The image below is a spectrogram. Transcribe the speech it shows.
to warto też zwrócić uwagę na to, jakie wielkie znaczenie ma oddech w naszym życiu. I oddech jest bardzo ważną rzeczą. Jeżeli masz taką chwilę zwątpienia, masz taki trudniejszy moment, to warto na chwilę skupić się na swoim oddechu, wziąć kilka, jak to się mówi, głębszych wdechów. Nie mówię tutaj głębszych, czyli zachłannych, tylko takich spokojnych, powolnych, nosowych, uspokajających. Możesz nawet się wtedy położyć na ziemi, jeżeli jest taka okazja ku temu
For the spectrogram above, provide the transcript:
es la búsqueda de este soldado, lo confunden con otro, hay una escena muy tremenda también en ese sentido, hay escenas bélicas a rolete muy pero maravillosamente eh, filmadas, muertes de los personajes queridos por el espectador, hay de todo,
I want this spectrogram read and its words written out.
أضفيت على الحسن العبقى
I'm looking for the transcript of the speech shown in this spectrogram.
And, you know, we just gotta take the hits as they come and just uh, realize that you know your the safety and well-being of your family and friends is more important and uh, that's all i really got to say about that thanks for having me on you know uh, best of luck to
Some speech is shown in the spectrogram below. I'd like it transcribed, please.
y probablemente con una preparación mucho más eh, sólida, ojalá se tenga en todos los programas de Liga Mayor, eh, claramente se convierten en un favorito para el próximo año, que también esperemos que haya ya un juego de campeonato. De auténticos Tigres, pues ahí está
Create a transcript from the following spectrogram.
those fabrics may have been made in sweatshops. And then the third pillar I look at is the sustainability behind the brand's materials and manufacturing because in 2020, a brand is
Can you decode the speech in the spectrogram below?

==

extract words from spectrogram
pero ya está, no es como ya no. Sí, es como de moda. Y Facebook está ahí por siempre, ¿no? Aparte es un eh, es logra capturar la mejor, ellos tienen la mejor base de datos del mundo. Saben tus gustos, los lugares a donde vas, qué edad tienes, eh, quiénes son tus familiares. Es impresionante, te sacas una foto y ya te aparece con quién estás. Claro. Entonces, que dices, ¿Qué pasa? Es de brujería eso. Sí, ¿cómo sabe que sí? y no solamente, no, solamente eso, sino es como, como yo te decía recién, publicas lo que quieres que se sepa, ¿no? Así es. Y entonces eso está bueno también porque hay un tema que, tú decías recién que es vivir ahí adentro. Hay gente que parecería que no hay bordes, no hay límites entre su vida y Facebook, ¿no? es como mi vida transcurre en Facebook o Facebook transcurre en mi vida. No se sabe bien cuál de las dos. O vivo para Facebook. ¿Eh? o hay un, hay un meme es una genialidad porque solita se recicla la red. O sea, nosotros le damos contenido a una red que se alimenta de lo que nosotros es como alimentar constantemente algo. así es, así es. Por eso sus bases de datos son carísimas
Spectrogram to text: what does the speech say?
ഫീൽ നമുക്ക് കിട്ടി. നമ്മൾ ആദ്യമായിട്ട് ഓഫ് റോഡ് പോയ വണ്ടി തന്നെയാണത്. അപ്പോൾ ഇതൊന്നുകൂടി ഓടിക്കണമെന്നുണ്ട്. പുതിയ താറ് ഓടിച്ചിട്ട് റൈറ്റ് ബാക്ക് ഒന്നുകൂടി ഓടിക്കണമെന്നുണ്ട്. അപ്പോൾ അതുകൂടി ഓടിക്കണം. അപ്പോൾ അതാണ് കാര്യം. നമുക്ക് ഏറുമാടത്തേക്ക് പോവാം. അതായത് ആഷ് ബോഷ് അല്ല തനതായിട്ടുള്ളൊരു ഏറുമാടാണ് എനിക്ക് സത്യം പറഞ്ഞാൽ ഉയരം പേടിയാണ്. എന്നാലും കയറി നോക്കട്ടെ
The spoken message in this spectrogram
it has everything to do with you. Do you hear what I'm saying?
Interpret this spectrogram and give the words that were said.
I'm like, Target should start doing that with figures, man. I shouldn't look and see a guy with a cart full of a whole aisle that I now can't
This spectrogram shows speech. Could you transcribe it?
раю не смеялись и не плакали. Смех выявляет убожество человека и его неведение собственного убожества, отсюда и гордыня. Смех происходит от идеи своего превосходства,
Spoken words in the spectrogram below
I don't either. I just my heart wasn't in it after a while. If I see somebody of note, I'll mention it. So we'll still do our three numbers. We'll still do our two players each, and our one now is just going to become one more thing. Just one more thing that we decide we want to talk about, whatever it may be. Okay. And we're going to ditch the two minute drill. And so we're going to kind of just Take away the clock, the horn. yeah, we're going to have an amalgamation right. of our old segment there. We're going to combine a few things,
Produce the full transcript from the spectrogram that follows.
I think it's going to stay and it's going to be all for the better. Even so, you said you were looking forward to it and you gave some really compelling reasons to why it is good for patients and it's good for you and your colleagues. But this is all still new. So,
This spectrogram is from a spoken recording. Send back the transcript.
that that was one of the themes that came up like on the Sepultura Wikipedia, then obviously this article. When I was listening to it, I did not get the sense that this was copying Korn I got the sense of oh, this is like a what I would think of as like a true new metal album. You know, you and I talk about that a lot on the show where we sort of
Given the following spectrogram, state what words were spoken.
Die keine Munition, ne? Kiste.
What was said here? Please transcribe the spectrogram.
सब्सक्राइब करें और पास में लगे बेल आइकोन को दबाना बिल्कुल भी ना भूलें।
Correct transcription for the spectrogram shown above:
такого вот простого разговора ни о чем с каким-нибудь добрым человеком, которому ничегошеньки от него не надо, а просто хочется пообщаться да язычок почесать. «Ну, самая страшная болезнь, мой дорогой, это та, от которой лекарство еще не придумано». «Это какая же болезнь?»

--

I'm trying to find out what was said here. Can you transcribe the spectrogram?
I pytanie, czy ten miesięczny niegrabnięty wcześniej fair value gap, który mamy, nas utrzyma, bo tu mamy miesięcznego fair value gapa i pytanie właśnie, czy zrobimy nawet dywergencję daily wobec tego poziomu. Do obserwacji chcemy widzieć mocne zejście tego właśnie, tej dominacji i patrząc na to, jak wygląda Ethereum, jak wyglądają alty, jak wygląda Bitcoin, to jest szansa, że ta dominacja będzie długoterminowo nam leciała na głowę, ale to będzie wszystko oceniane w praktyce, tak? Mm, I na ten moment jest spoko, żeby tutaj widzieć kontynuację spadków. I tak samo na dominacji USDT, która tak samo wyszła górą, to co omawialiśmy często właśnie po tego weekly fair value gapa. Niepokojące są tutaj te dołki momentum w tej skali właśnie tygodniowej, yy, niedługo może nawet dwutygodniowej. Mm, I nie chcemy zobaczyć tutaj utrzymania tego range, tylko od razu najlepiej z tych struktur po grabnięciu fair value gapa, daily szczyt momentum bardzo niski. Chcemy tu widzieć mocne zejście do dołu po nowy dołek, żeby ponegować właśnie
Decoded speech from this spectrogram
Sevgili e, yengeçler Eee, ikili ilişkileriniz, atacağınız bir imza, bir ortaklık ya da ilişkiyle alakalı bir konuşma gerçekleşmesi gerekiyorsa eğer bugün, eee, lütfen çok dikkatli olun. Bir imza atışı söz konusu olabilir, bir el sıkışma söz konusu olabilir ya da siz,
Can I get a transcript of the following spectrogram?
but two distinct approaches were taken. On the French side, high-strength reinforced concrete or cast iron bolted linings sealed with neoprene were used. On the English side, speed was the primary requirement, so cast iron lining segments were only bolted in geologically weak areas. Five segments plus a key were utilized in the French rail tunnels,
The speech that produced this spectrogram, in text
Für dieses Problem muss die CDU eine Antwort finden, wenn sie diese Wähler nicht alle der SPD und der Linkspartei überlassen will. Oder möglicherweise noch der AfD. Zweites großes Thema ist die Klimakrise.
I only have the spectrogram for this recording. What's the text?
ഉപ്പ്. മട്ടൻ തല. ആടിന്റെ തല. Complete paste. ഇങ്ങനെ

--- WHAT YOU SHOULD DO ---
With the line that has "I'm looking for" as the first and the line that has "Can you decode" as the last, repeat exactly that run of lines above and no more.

--- ANSWER TO THIS EXERCISE ---
I'm looking for the transcript of the speech shown in this spectrogram.
And, you know, we just gotta take the hits as they come and just uh, realize that you know your the safety and well-being of your family and friends is more important and uh, that's all i really got to say about that thanks for having me on you know uh, best of luck to
Some speech is shown in the spectrogram below. I'd like it transcribed, please.
y probablemente con una preparación mucho más eh, sólida, ojalá se tenga en todos los programas de Liga Mayor, eh, claramente se convierten en un favorito para el próximo año, que también esperemos que haya ya un juego de campeonato. De auténticos Tigres, pues ahí está
Create a transcript from the following spectrogram.
those fabrics may have been made in sweatshops. And then the third pillar I look at is the sustainability behind the brand's materials and manufacturing because in 2020, a brand is
Can you decode the speech in the spectrogram below?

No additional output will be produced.